In Round 2 I defeated an FM whose FIDE rating had dropped below 2100, so a tough fight regardless of the rating difference. Then in Round 3 I was paired up again, this time against GM Sunilduth Lyna Narayanan, who outplayed me in a sharp Nimzo and won with Black. In Round 4 I played another sub-2100 player, tricked him in the King’s Indian and won a smooth game. Round 5 gave me another crack at a strong player, IM Martin Zumsande from Germany. I focused on playing solid with White and we drew close to move 40.
So, I broke the cycle! It felt good to gain a positive result against a higher rated opponent, even if it was just a simple draw, and it meant that I would play up again the next round, raising my rating average for norm purposes. In Round 6 I was paired with GM Tiger Hillarp Persson, a well-known figure in the chess world whose sharp and dynamic style has scored him many beautiful wins. I played the King’s Indian once again and after a tough battle ended up losing, though not without my chances. In the post-mortem Tiger was exceptionally friendly and generous with his advice, and even said that I had “great King’s Indian instincts”, which I immediately blushed at and could only respond with “Wow, that’s high praise :)”.
With IM Keaton Kiewra in Dublin, trying our 1st (or was it 2nd…maybe 3rd?) pint of Guinness

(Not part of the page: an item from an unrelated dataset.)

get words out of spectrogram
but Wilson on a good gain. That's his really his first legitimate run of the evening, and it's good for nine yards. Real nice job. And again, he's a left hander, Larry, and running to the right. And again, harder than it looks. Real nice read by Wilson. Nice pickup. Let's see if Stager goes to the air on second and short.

Despite the loss my mood was quite decent–there was still everything to play for with three rounds to go, not to mention my good mood after speaking with Tiger about our game. In Round 7 I was paired against WIM Dharia Parnali, who held me to a draw in the first round of the Cannes Chess Festival earlier this year. This time the game had an opposite progression. She outplayed me in the opening, equalized easily with Black and even started playing for the win at some point–but in a tricky R+B vs. R+N ending I managed to seize the initiative and win the game. Despite my bad play in the opening, I was happy to stay tough and find my chances in the endgame.
Back to an even score, in Round 8 I played up again, facing IM Antony Bellaiche from France. I did some quick norm math and realized that a win in this round would give me theoretical chances based on who I played in the final round. So I prepared my favorite King’s Indian for a few hours and pumped myself up before the game (by listening to Eminem, of course). What followed was a far-from-perfect but fascinating struggle where I managed to come out on top. I was especially happy upon seeing that from move 30 until the end of the game I found the absolute “only-moves” to decide matters in my favor.

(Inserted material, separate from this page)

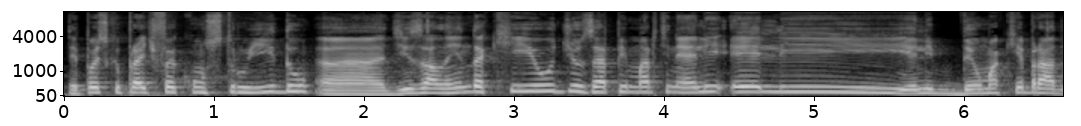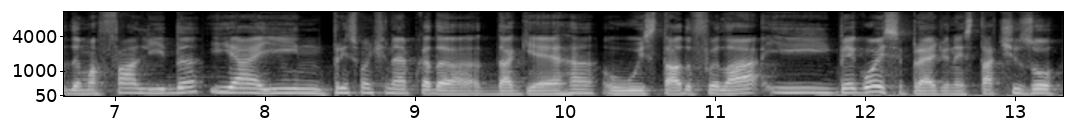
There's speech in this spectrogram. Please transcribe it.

The final round–Kostya gets pretty nervous during chess games. (Photo: Mike Klein)
Now with 4.5/8 my well-versed norm calculating skills dictated that in the last round, to achieve a 2450 performance I would need just a draw if I played someone rated 2583 or higher, whereas only a win would suffice if their rating was 2582 or lower. And then it was as if the pairing was handed down from destiny itself: White against GM Babu Lalith, 2586 FIDE. Now Lalith is a strong player no doubt, but he could have just as easily been rated 2582 for this event, and if so I would need to beat him if I wanted to earn my last norm. So I felt it was kind of divine providence that all I needed was a draw, with White! How hard could it be?
Well a disappointing finish, but what are you gonna do, not play chess? We all know that’s not an option 🙂 . Ending with 4.5/9 really ain’t bad, I gained about 16 points and had a wonderful time in Europe, trying so much amazing food and really enjoying the “one-round-a-day” culture, where you get ample time to prepare and rest after each round! A week after this event ended I played in the 2016 Spice Cup, my recap of which will soon be posted on US Chess. Until next time!

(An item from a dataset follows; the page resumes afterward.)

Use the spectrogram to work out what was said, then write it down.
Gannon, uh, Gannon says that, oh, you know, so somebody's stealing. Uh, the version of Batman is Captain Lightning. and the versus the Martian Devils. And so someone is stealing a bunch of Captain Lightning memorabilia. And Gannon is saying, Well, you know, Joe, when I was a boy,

Kostya Kavutskiy is a professional chess player, coach, and author currently residing in Mountain View, CA. His first book, Modernized: The Open Sicilian was published in February 2015. For more of Kostya, check out his official Twitter and blog.